What has obviously escaped Breivik, and Dr. Siddiqui too, is that in fact is pervasive in today’s EU “culture,” the culture of economic prosperity and soccer games, is a population which adheres to Christianity merely as a flimsy cultural heritage of sort. Churches with steeples and towers look more Europeans than mosques with minarets, albeit nobody attends them; soccer stadiums are preferable to churches on Sunday and many no longer bother baptizing their newborn children. But they do however resent the minarets, or when the Moslems, those despised Moslems who still believe and practice their faith, buy their empty churches and convert them into mosques. That is seen as a blasphemy  and a desecration of sort not to be tolerated. But the desecration has nothing to do with the sacred and more to do with a xenophobic cultural mind-set.  This is indeed a bleak and absurd scenario that paradoxically has shown its face in the land of Voltaire and the Enlightenment. Western Civilization’s Enlightenment has still to enlighten itself, I am afraid.

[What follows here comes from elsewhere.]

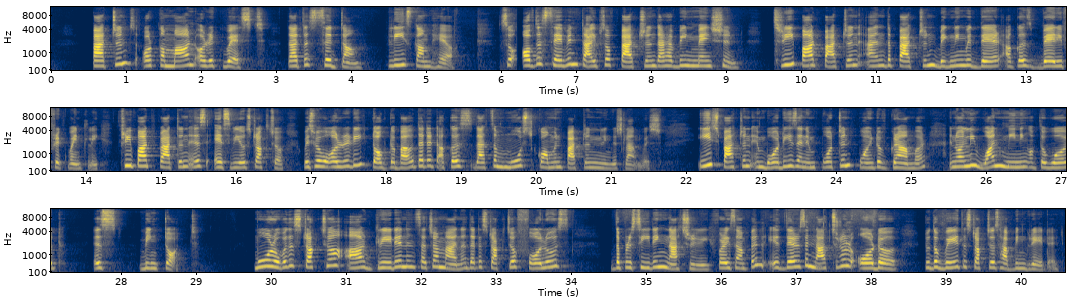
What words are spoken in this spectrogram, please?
Patterns or command or request that is sit down, please come here. So, of the seven types of pattern that have been mentioned, three part pattern and the pattern beginning with there occurs very frequently. Three part pattern is SVO structure which we have already talked about that it occurs that is the most common pattern in English language. Each pattern embodies an important point of grammar and only one meaning of the word is being taught. Moreover, the structure are graded in such a manner that a structure follows the preceding naturally. For example, if there is a natural order to the way the structures have been graded.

To be sure, I have myself repeatedly advocated the vision of the EU founding fathers as a Christian vision which needs to be well understood and considered by all Europeans, believers and non-believers alike, if the EU has to recover its original solid philosophical and political foundations. But that vision has nothing of the xenophobic and the racist of which the likes of Breivik (now counted into the thousands) are so proud of. The founding fathers’ vision, when studied and properly understood, is never a confessional manifesto or orthodox y, or worst a mere cultural scaffold; it remains universal and democratically leaves people free to practice or not practice their faith, free in fact to be a believer or non-believer. Christianity remains the foundation because it guarantees certain secular inalienable rights (which not even the Greeks and Romans had) consonant with freedom and democracy. Most importantly, Christianity for a Schuman or a De Gasperi was never the basis of a new Crusade or the reconstituting of the Holy Roman Empire. 

If Breivik and his cohorts as well as Dr. Siddiqui had really bothered to read the Bible attentively, then they would have realized that they forgot all about God’s love for the poor and the needy, for the widows and the orphans, even for the immigrants. In Exodus God imparts this command: “Do not mistreat the alien or oppress him, for you were aliens in Egypt.” In the Book of Psalms, David says that “The Lord watches over the alien and sustains the fatherless and the widow, but he frustrates the ways of the wicked.” By aliens, He is not talking about extra-terrestrials arriving from another galaxy. The reference is to immigrants at the lowest rung of Hebrew culture, be they documented or undocumented,  communitarian or extra-communitarians.

One final thought: given that Allah is the same God of the Christians and the Jews, then it makes eminent sense to assume that just as he rescued the Hebrews from misery, distress and bondage when they were immigrants in Egypt, he likewise stands ready to rescue Muslims who call on his name. As mentioned above, not by what they say but by their fruits one may distinguish the genuine Christian from the pseudo-Christian.


   
Print - Comment - Send to a Friend - More from this Author

Comments(1)
Get it off your chest
Name:
Comment:
 (comments policy)

Emanuel Paparella2011-08-06 07:07:39
P.S. The deafening silence of those Ovi readers who made what to them was an obvious connection between Breivik's “Christianity” and his abominable political ideology and then cavalierly proceeded to brand me a fool (in the comment section of another article) for not perceiving such a nexus is quite intriguing. As mentioned, it makes one suspect the motivation for even suggesting such a fallacious nexus. A hidden agenda? Indeed, there is much confusion on the issue coupled with an inability to discriminate the will to truth from the will to power.


© Copyright CHAMELEON PROJECT Tmi 2005-2008  -  Sitemap  -  Add to favourites  -  Link to Ovi
Privacy Policy  -  Contact  -  RSS Feeds  -  Search  -  Submissions  -  Subscribe  -  About Ovi